Among the entries below, the lines from the one with "Find what is needed in the spectrogram." up to and including the one with "Language and emotion: Bodo, neutral" are to be restated exactly, without pictures.

Data provided:
* * * *

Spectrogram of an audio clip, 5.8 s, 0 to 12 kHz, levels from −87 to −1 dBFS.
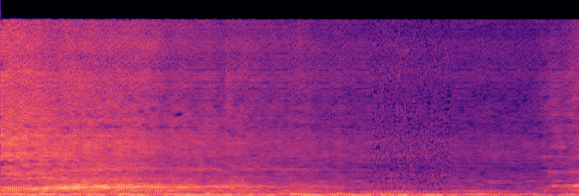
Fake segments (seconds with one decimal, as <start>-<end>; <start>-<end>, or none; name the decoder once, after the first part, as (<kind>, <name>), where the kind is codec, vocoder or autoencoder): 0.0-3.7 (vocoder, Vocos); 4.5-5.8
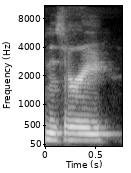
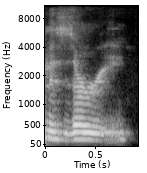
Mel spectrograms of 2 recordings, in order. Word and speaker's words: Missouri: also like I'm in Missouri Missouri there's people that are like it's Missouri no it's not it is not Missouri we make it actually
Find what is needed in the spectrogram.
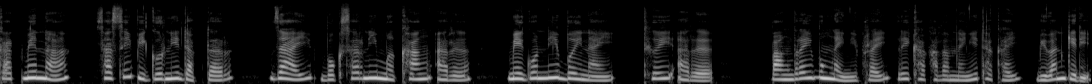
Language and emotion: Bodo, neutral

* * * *

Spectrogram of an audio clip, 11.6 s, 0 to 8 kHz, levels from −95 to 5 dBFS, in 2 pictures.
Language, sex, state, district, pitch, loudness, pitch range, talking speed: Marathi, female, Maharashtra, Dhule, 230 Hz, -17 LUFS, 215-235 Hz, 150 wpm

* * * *

Result of this exercise:
Find what is needed in the spectrogram.
Language and emotion: Bodo, neutral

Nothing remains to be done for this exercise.